(LISTED RECORDS Opens)

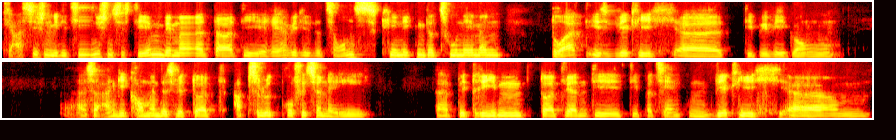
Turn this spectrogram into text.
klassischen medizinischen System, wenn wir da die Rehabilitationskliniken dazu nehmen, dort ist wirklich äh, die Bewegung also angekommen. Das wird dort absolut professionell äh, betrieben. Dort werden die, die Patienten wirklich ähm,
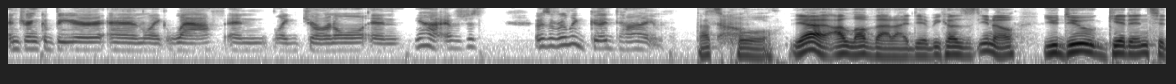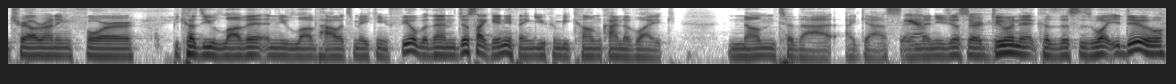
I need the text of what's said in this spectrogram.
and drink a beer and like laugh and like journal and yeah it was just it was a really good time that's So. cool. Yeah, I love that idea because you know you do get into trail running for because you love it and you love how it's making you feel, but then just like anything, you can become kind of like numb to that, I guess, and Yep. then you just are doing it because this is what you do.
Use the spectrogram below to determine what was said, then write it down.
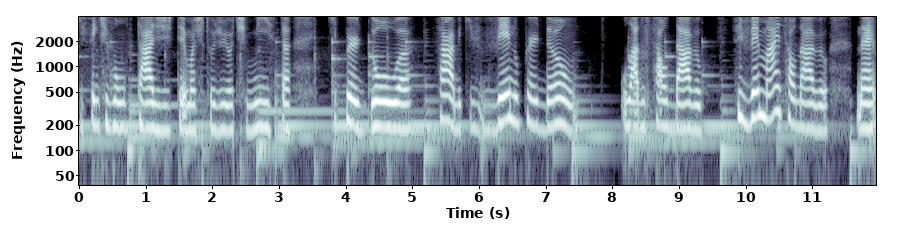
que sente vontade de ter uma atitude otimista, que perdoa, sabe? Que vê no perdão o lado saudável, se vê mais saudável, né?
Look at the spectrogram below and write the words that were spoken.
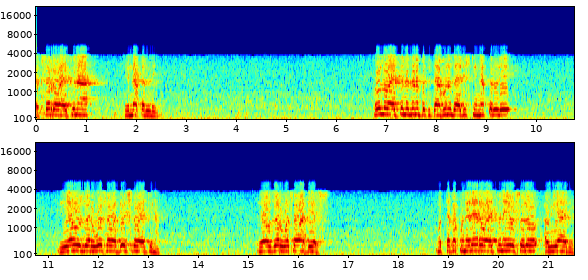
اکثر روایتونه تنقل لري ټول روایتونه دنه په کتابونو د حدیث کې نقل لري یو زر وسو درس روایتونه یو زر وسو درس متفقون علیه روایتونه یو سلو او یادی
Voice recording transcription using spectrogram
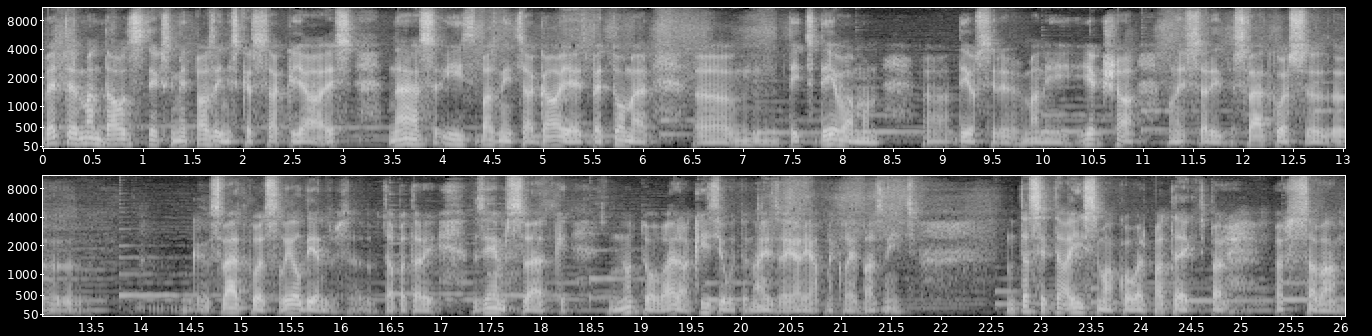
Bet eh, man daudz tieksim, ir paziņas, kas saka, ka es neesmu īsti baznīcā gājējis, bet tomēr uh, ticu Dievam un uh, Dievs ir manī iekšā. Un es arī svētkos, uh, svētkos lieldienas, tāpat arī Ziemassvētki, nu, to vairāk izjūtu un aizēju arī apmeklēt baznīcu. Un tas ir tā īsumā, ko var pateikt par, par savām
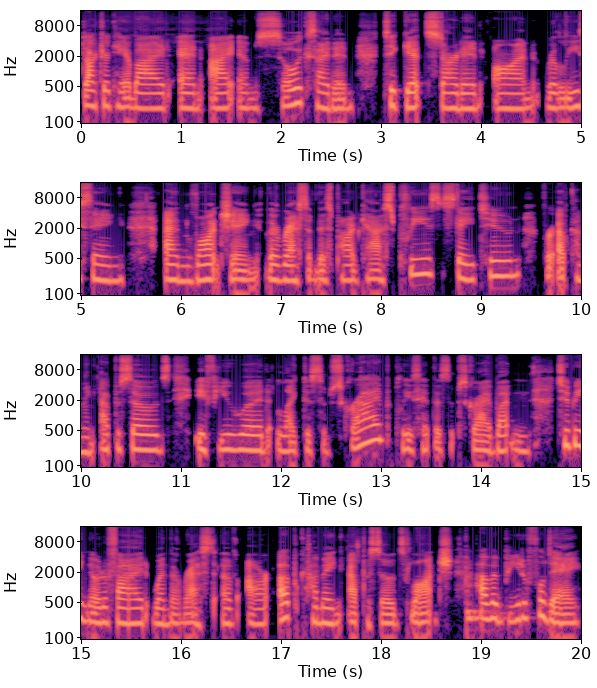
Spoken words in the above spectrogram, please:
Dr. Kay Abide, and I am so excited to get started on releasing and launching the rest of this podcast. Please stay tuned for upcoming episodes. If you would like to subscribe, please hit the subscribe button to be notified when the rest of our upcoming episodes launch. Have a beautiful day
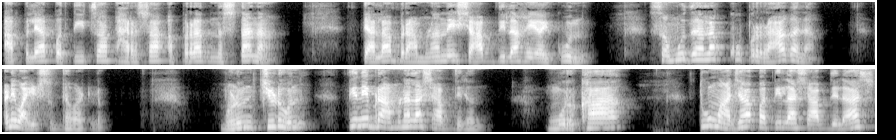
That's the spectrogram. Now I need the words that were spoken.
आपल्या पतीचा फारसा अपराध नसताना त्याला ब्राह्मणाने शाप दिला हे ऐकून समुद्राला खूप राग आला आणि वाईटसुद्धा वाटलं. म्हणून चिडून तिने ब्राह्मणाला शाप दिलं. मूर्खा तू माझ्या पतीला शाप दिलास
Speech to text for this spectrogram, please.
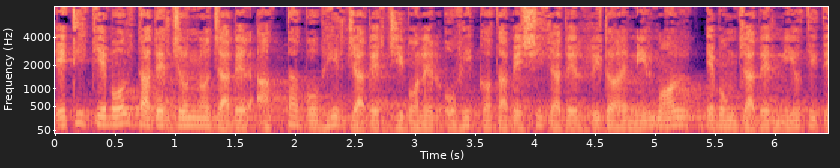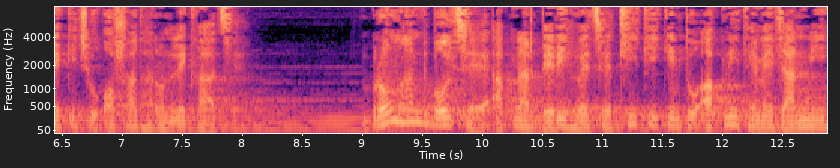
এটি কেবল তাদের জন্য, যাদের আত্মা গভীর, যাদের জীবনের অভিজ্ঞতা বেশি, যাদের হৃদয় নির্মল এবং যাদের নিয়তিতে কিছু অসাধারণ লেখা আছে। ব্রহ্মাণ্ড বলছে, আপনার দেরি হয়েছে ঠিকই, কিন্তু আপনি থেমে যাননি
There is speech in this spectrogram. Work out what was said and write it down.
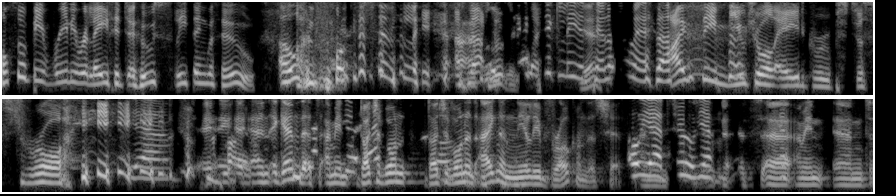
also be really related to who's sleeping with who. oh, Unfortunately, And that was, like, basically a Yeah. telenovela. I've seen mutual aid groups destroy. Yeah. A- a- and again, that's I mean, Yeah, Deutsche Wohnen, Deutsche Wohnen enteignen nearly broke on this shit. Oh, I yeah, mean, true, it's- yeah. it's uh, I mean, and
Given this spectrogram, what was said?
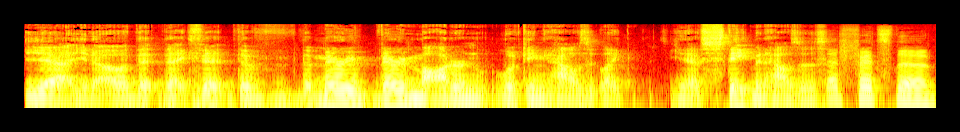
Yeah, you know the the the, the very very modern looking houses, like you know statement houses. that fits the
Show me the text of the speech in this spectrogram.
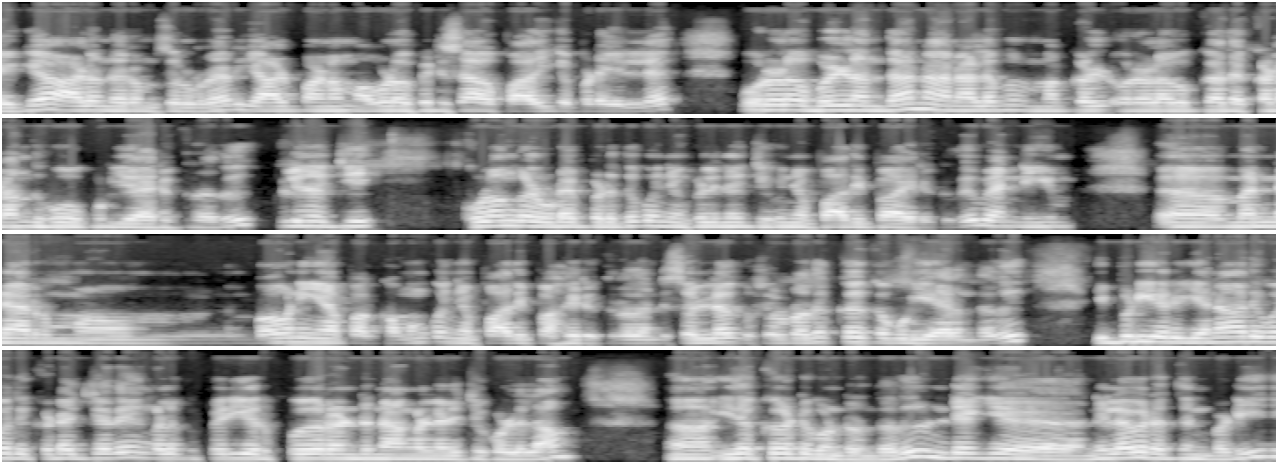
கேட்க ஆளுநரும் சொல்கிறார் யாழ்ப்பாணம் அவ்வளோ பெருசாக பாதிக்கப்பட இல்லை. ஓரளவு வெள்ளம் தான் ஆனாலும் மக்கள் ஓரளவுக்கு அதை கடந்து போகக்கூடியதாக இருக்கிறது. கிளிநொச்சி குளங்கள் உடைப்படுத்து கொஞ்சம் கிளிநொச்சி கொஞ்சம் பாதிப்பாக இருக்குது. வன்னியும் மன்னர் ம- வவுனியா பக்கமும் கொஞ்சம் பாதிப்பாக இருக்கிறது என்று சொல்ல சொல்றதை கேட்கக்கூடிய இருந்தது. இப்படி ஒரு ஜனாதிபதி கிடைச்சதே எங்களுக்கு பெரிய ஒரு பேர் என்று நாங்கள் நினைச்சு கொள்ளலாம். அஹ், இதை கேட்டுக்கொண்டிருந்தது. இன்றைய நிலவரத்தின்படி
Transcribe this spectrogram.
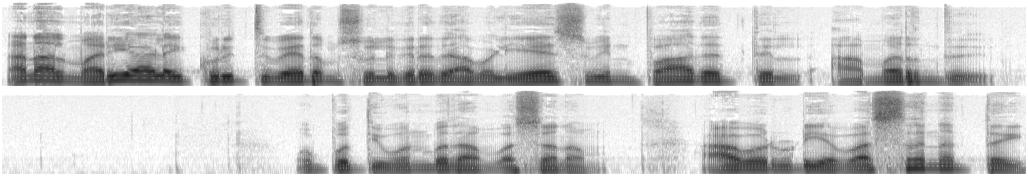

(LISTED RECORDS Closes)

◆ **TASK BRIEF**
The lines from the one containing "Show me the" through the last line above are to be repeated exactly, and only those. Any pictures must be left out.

◆ **TASK RESULT**
Show me the text of the speech in this spectrogram.
கேட்க ஆளுநரும் சொல்கிறார் யாழ்ப்பாணம் அவ்வளோ பெருசாக பாதிக்கப்பட இல்லை. ஓரளவு வெள்ளம் தான் ஆனாலும் மக்கள் ஓரளவுக்கு அதை கடந்து போகக்கூடியதாக இருக்கிறது. கிளிநொச்சி குளங்கள் உடைப்படுத்து கொஞ்சம் கிளிநொச்சி கொஞ்சம் பாதிப்பாக இருக்குது. வன்னியும் மன்னர் ம- வவுனியா பக்கமும் கொஞ்சம் பாதிப்பாக இருக்கிறது என்று சொல்ல சொல்றதை கேட்கக்கூடிய இருந்தது. இப்படி ஒரு ஜனாதிபதி கிடைச்சதே எங்களுக்கு பெரிய ஒரு பேர் என்று நாங்கள் நினைச்சு கொள்ளலாம். அஹ், இதை கேட்டுக்கொண்டிருந்தது. இன்றைய நிலவரத்தின்படி
Transcribe this spectrogram.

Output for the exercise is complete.